A story I wrote about those my mother has told me
She told me she remembered sunsets. The colors splayed across the sky in a dizzying kaleidoscope. Sunsets told her she wasn't inside the house. Walls taller than her blocked her view of the sun sinking into slumber. She could never walk home. There wasn't a house she'd give that name to just yet. For now, there was only a building encasing her sisters and her aunt while they slept.
The time she spent there after her uncle dropped her off from work was filled with anguish. She had her family to care for, and, whether she liked it or not, she had been shoved off the cliff into adulthood.
In a desire to escape, she spent time with her siblings near the river, carrying the 59 pound Sylvia on her back.
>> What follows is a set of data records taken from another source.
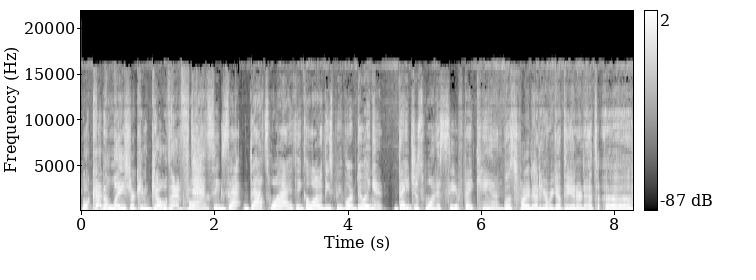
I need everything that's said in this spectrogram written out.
What kind of laser can go that far? That's exact. That's why I think a lot of these people are doing it. They just want to see if they can. Let's find out here. We got the internet. Uh,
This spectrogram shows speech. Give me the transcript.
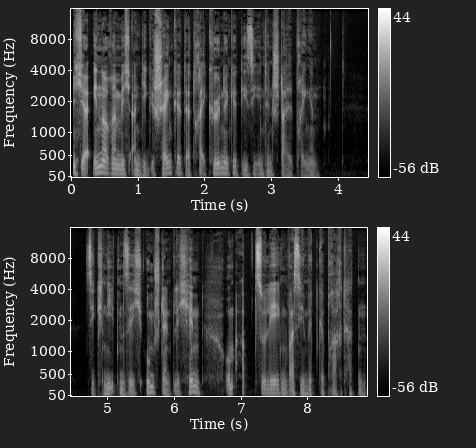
Ich erinnere mich an die Geschenke der drei Könige, die sie in den Stall bringen. Sie knieten sich umständlich hin, um abzulegen, was sie mitgebracht hatten.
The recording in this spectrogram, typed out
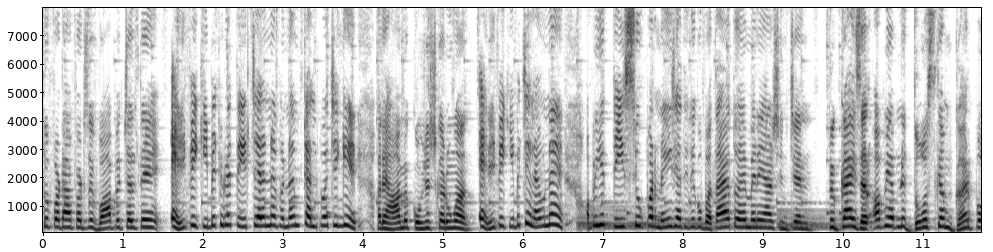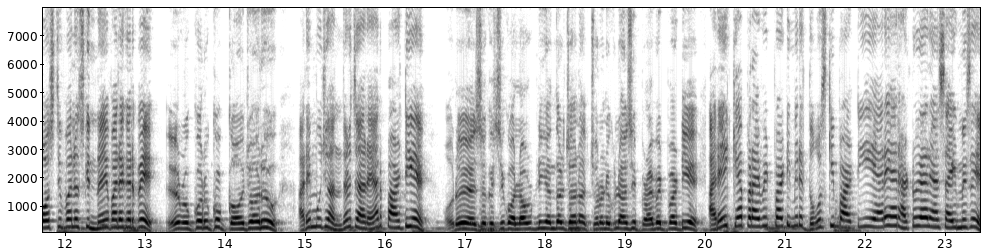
तो फटाफट से वहाँ पे चलते हैं। में थोड़ा तेज चलाना वरना हम कल पहुँचेंगे। अरे हाँ मैं कोशिश करूँगा। अरे फेंकी में चलाओ ना। अभी ये तीस से ऊपर नहीं जाती देखो बताया तो है मैंने यार सिंचन। तो गाइस यार अभी अपने दोस्त के हम घर पहुँचने वाले उसके नए वाले घर पे। रुको रुको कहाँ जा रहे हो? अरे मुझे अंदर जाना है यार पार्टी है। अरे ऐसे किसी को अलाउड नहीं अंदर जाना। चलो निकलो ऐसी प्राइवेट पार्टी है। अरे क्या प्राइवेट पार्टी मेरे दोस्त की पार्टी है अरे यार हटो यार यहाँ साइड में से।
Her burden was this girl, the innocence of a child who didn't understand the yelling of the unemployed boss of the house. A girl who didn't understand that her mere existence was a pain to the austere.
In some ways, she was the levity in the dark nights. The sunsets must have told Sylvia a beautiful story. One where such a perfect array of colors existed in a symphony or dance, a sight she must have loved to share with her older sister. Nothing told anyone otherwise. Even after being kicked out of the house for soiling the bed, something she had no control over no matter her siblings' best efforts.
It was often that the two sisters would sit together late. It was the older girl's duty to take care of her loved ones. No one else would. It seemed as though there were not a single other being alive who had the patience to refrain from brandishing a belt or a shoe in frustration.
She told me that sunsets made her think. The colors made her realize that she was the only one that understood. Humming flies served as a grim reminder there was no one else who would take her place in holding up Sylvia's world, and no family would care enough to pay any mind to her plight.
The time she spent since then recollecting her past sunsets was immeasurable. It was time she wishes she could both shed and relive, and in vain she prays.
In a desire to forget her sunsets, she wouldn't return to that house if unnecessary. She was told that family was everything, but her family gave her nothing but responsibility. They'd ask why she never visited. Why wouldn't she come and tell stories of their past? Maybe share a laugh. Truthfully, they'd be villains in those stories.
In some ways, she's forgiven her aunt for what I'd describe as a lack of humanity, but the thought always lingered in the back of her mind. Not a day went by that she didn't wish she could show her aunt the same treatment her family was given. But forgiveness is what she's chosen.
It was often when the memories would flood back into the corners of her mind, filling every crevice. The gaunt face of her deceased sister haunted her as the sunsets loomed. Her hands could feel the cold ones she held onto in tearless horror. In the chill of the moment, no one could understand.
She knew what sunsets meant to her. It was a code. She understood what sunsets meant to her very being. But would anyone else comprehend the context? Would any sunset fall on someone who knew just what she meant?